A township decision could hinge on the question, as asked by Saugatuck Township Manager Aaron Sheridan, “Are there high odds on getting a grant in the future?”
It is a matter that needs further exploration, the board said.
The Friends group submitted the TAP application in May as well as a Michigan Department of Natural Resources Trust Fund application in April on behalf of the township.
The latter is meant to help with the locally required match of $100,000.
“We are working closely with MDOT staff and believe we have a strong chance of getting approval.

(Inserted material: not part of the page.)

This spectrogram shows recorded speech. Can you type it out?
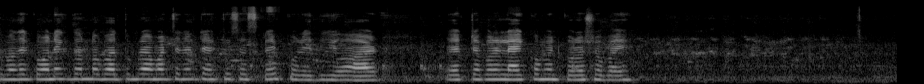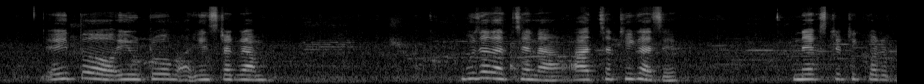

The big IF is our ability to provide the required community match of $100,000,” states the Friends’ website.
In another stunning revelation, it has been revealed that several months ago Saugatuck Township Manager Sheridan also shared with the biking group officials and other governmental leaders that the township could seek a millage from township taxpayers to pay for the projected maintenance/rehab costs of the township’s asphalt-and-wooden bridge bike path structure that engineers have estimated could locally run into hundreds of thousands of dollars.
Sheridan made that statement even though Saugatuck Township residents have never been asked whether they want a bike path or would agree to pay for the bike path’s future maintenance costs.
Several government officials confirmed Sheridan’s statements made during a meeting of the bike group and area municipal leaders.
“That’s exactly what he (Sheridan) said,” confirmed Saugatuck City Manager Kirk Harrier, who is also a township resident.
“I was there and heard it…and I was stunned,” said Harrier.
“He (Sheridan) was talking about it (a millage) being a way they could fund future maintenance costs.
“I would think Saugatuck Township residents would have wanted to know that might be part of the township’s plans to pay for those costs prior to the township just starting to build it.
“Township residents need to be aware they could be paying a lot more in taxes just to maintain that bike trail.
“At the very least they should have been informed about all the potential costs to them regarding this project…and they haven’t been.”